People with learning disabilities, who suffered high levels of death and disease as a result of the Covid pandemic, now face being left behind in plans to tackle the backlog of NHS care.

Even before Covid struck, people with learning disabilities were at twice the risk of avoidable death as the rest of the population and faced 25 years’ less life expectancy. According to a major study based on GP records and published in the BMJ last summer, people with learning disabilities were "extremely vulnerable" to the effects of Covid during the first wave of the pandemic. They were five times more likely to be admitted to hospital and eight times more likely to die than other patients.
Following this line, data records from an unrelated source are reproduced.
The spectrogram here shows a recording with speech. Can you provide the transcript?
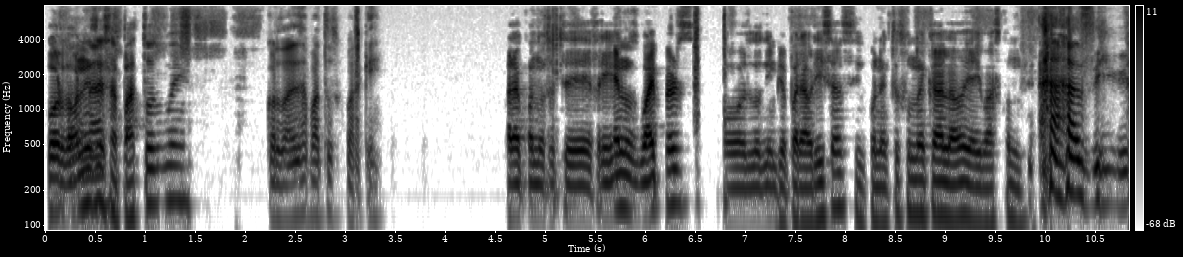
Cordones de zapatos, güey. Cordones de zapatos, ¿para qué? Para cuando se te friegan los wipers o los limpiaparabrisas y conectas uno de cada lado y ahí vas con... ah, sí, güey.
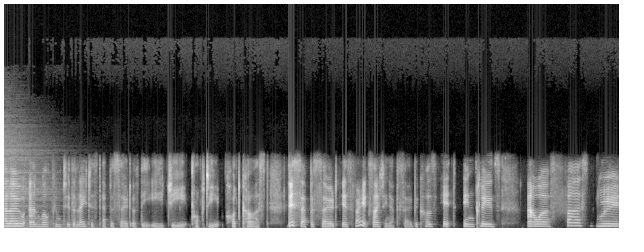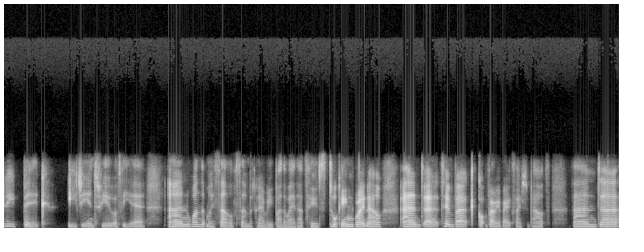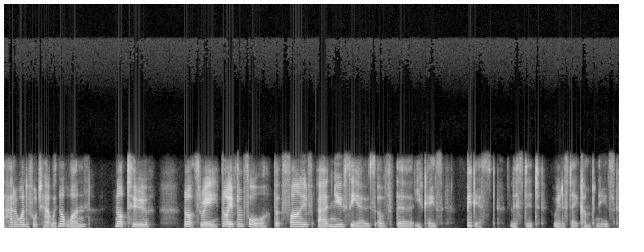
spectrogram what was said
Hello, and welcome to the latest episode of the EG Property Podcast. This episode is a very exciting episode because it includes our first really big EG interview of the year, and one that myself, Sam McClary, by the way, that's who's talking right now, and uh, Tim Burke got very, very excited about, and uh, had a wonderful chat with not one, not two, not three, not even four, but five uh, new CEOs of the UK's biggest listed real estate companies.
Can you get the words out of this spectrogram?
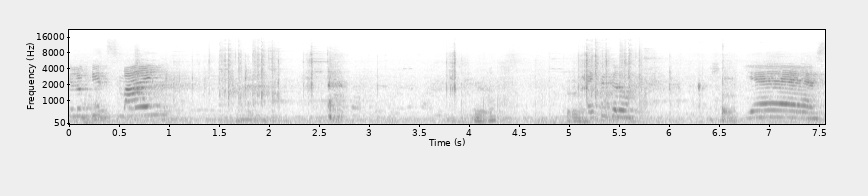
चलो किड्स स्माइल ऐसे करो yes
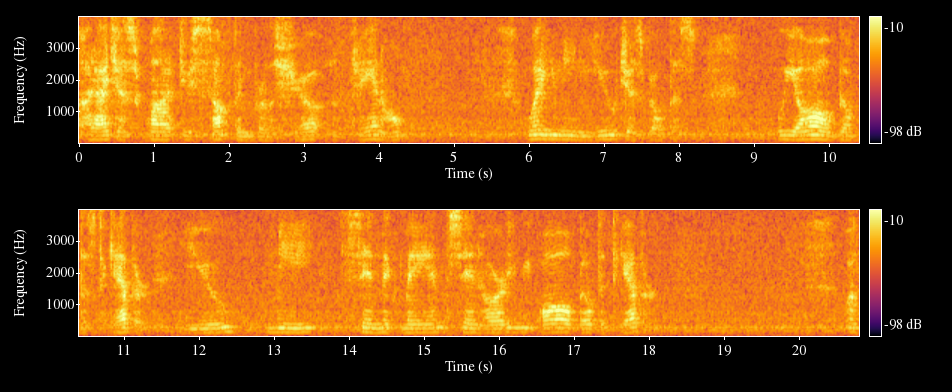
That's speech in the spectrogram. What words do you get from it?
But I just want to do something for the show, channel. What do you mean you just built this? We all built this together. You, me, Sin McMahon, Sin Hardy, we all built it together. Well,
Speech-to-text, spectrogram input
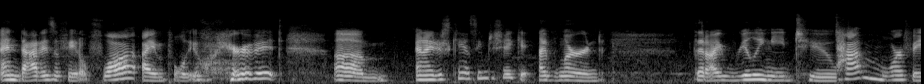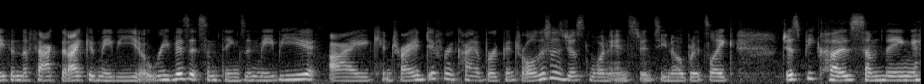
And that is a fatal flaw. I am fully aware of it. Um, and I just can't seem to shake it. I've learned that I really need to have more faith in the fact that I could maybe, you know, revisit some things and maybe I can try a different kind of birth control. This is just one instance, you know, but it's like just because something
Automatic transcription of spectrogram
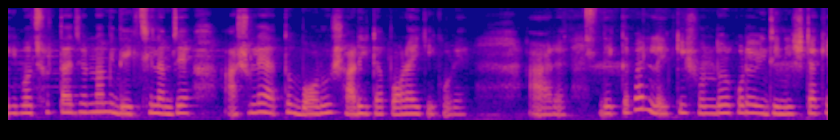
এই বছরটার জন্য আমি দেখছিলাম যে আসলে এত বড় শাড়িটা পরাই কী করে? আর দেখতে পারলে কি সুন্দর করে ওই জিনিসটাকে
Ham & High: Mary Langan is concerned about the impact of rising costs on households including a person with a disabilityMary Langan is concerned about the impact of rising costs on households including a person with a disability (Image: Luke Patrick Dixon Photography)

Commenting on this study, Haringey psychiatrist Ken Courtenay of the Royal College of Psychiatrists and Vivien Cooper of the Challenging Behaviour Foundation described the impact of Covid as a "hidden calamity" and recommended "reasonable adjustments to ensure that information about the pandemic and risk of infection are accessible and practical support is provided to protect people and manage risks". They also drew attention to "worrying attitudes and prejudices" that resulted in the Covid vaccination programme being rolled out according to age rather than clinical need.

Their insistence that "people with learning disabilities have the same rights as everyone else" retains its importance in relation to the "delivery plan for tackling the Covid-19 backlog of elective care" launched last week by the NHS chief executive Amanda Pritchard and health secretary Sajid Javid. Last summer the Calderdale and Huddersfield Foundation Trust, recognising the health inequalities facing people with learning disabilities (and ethnic minority patients), announced plans to prioritise these groups in proposals to expedite elective surgery and reduce waiting lists.

Yet, despite calls from Mencap and Learning Disability Today that other trusts should follow this pioneering lead from Yorkshire, this does not seem to have occurred. The new "delivery plan" includes no specific measures to improve access to health care, including screening tests, operations and other treatments, for people with learning disabilities. Once again it seems that the most vulnerable are being consigned to the back of the queue.

Mary Langan is chair of Severe and Complex Needs Families Group.